The benefits of workplace mediation are now no small secret to organisations.
Not only does it avoid the costs, delay, and stress of formal processes like grievances and tribunals, it has a great track-record of repairing employee relationships and getting your team working together again.
At UK Mediation, we are practising workplace mediators, working with businesses big and small from a wide range of sectors. We help to resolve ongoing conflict, as well as training up existing staff to deal with disputes internally.
Offering a variety of different options, from one-day courses to accredited five-day courses, we can also tailor the training to our clients’ every need.
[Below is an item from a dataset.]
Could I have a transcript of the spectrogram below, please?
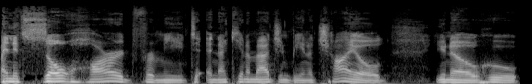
And it's so hard for me to, and I can't imagine being a child, you know, who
Whether you’re just looking to gain an understanding, or have a bank of internal mediators trained up, our market-leading trainers are on-hand to help.
However, one training request we often receive in enquiries is to clarify when it should be used by the manager or supervisor, and when it perhaps isn’t as appropriate.
Mediation works best in the early stages of a dispute, heading it off before it becomes too much of an issue in the surrounding environment, or too deeply entrenched.
For example, many large workplaces might see an abundance of “tittle-tattling” and low-level fallouts, which the employer will want to get resolved sooner rather than later. In some cases, they may not be dealing with these correctly – either jumping to grievances too quickly, or not dealing with them at all!
In instances like these, organisations turn to mediation so that they don’t have to be unnecessarily dealt with by upper management. Instead, they can be dealt with effectively by an immediate manager, team leader or supervisor. This can be more efficient, both in terms of time and cost.
Of course, this is not to say that mediation should be used for every single dispute. In fact, we often get asked about “over-application” of mediation, which can be almost as damaging as not using it at all.
On past occasions, we have heard of very serious situations being dealt with via a “quiet word”, when disciplinary action would have been far more appropriate. It must be pointed out that workplace mediation does not replace disciplinary procedures and protocols, but rather acts as an alternative to be readily considered.
Here are some situations in which mediation perhaps shouldn’t be used:
• As a first resort for minor disputes, instead of the informal quiet word
• To replace good management skills and responsibilities – do not hide behind mediation!
• When a decision about right or wrong is needed, including legal issues
• When there is a threat, or history, of violence, particularly if bringing them together would put any of the participants at risk in any way
• If one of the participants has learning difficulties that impairs decision-making
• If the participants have made it clear that they don’t want to take part in this voluntary process
While these conditions may seem restrictive at first, it is all about balance of use, and knowing when and when not to use mediation. At the end of the day, it is still effective and applicable in the vast majority of conflicts and disputes (whilst also boasting a success rate of 80-90%1!)
For these reasons, we have developed our ‘Manager as a Mediator’ in-house training course, designed for managers, team leaders and HR professionals.
It draws on a collection of the skills used by mediators, coaches, and counsellors: giving the manager a thorough insight into the psychology of conflict, whilst also building confidence and competence in putting mediation skills to practical use straight away.
These can then be used to handle workplace conflicts better, to nip disputes in the bud, and to prevent escalation into costly and time-consuming formal processes.
Find out more about our in-house training options, including the ‘Manager as a Mediator‘ course
Train to become an accredited mediator with our Interpersonal Mediation Practitioner’s Certificate
Book your free place on our upcoming mediation showcases
Sign up to our free monthly webinars, including ‘Becoming A Workplace Mediator‘
1 ‘UK: Mediation: Success Or Failure?‘, Mondaq, 2017